Once we landed on that, everything fell into place.
And what happened next was incredible. At the end of the first test screening, we saw parents sniffling, hugging their kids. They saw themselves in the character of Max, who so loves his little boy that it turns his world upside down. They identified with him when he got scared for the kid, and they were relieved and emotional when Max faced his own fears and helped his kid lead his best life.
Finding that message was equally as important when I was writing Toy Academy. I had the idea of a “school for toys” for a long time. But I didn’t start writing it until I realized what I wanted to say with it. Once I started thinking about the lead character, a stuffed animal who doesn’t know what kind of animal he’s supposed to be, it all came together. Growing up, I was worried I didn’t have the answers to everything. This book basically says “it’s okay to not know.” Grumbolt doesn’t know who he is yet, and that’s fine. The second book has a message about how it’s okay to be scared. Now, these messages are surrounded by savage teddy bears and evil action figures and wise-cracking robots, so kids don’t feel hit over the head with the message. But hopefully it clicks with a few readers and helps them with whatever they’re going through. I’ve gotten more than a few emails from parents talking about how their kid saw themselves in Grumbolt, and I can’t ask for a better reaction than that.

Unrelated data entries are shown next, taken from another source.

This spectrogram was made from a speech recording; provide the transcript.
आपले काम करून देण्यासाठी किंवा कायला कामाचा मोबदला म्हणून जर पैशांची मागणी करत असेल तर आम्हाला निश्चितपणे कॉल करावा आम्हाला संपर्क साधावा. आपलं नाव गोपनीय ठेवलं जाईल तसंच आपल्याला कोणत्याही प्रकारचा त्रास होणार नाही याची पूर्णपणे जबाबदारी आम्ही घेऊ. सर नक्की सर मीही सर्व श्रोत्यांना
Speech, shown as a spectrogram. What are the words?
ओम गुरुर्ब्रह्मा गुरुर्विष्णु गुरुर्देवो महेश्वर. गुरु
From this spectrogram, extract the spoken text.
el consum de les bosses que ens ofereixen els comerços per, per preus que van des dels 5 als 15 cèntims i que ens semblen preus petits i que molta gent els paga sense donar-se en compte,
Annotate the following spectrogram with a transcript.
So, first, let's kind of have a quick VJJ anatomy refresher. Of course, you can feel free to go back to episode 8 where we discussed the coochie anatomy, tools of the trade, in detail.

Hopefully you’ve enjoyed this peek into the process. And by the way, not only has writing movies helped me write books, the reverse is true. I’m a much better screenwriter since beginning my time with Toy Academy.
About Brian Lynch:

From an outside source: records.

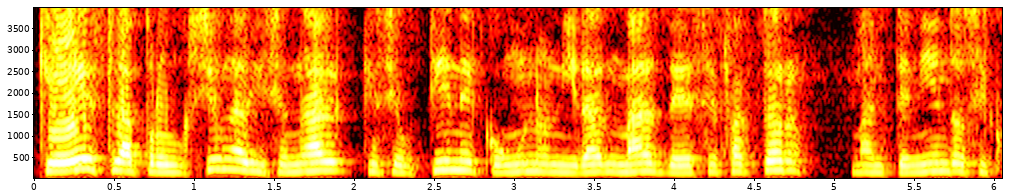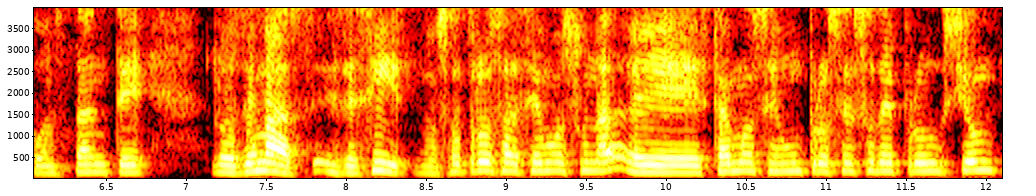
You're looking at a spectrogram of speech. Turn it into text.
que es la producción adicional que se obtiene con una unidad más de ese factor manteniéndose constante los demás. Es decir, nosotros hacemos una, eh, estamos en un proceso de producción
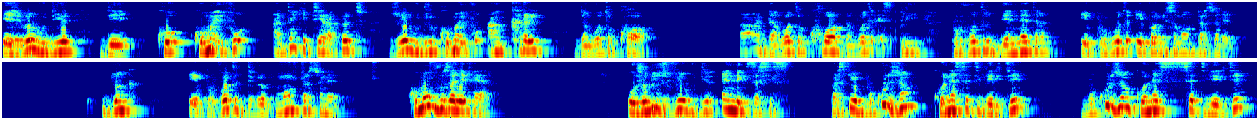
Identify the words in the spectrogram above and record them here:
et je vais vous dire comment il faut, en tant que thérapeute, je vais vous dire comment il faut ancrer dans votre corps, hein, dans votre corps, dans votre esprit, pour votre bien-être et pour votre épanouissement personnel. Donc, et pour votre développement personnel. Comment vous allez faire? Aujourd'hui, je vais vous dire un exercice. Parce que beaucoup de gens connaissent cette vérité. Beaucoup de gens connaissent cette vérité,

Brian Lynch is the writer of the blockbuster films Minions (2015) and The Secret Life of Pets (2016). He has also written several comic books and graphic novels, including ANGEL: After the Fall with Joss Whedon, and SPIKE, which debuted at #1 on The New York Times Graphic Novel bestseller list. A native of New Jersey, Lynch currently lives in Los Angeles with his family, including his two-and-a-half-year-old son Henry. You can find him at @BrianLynch.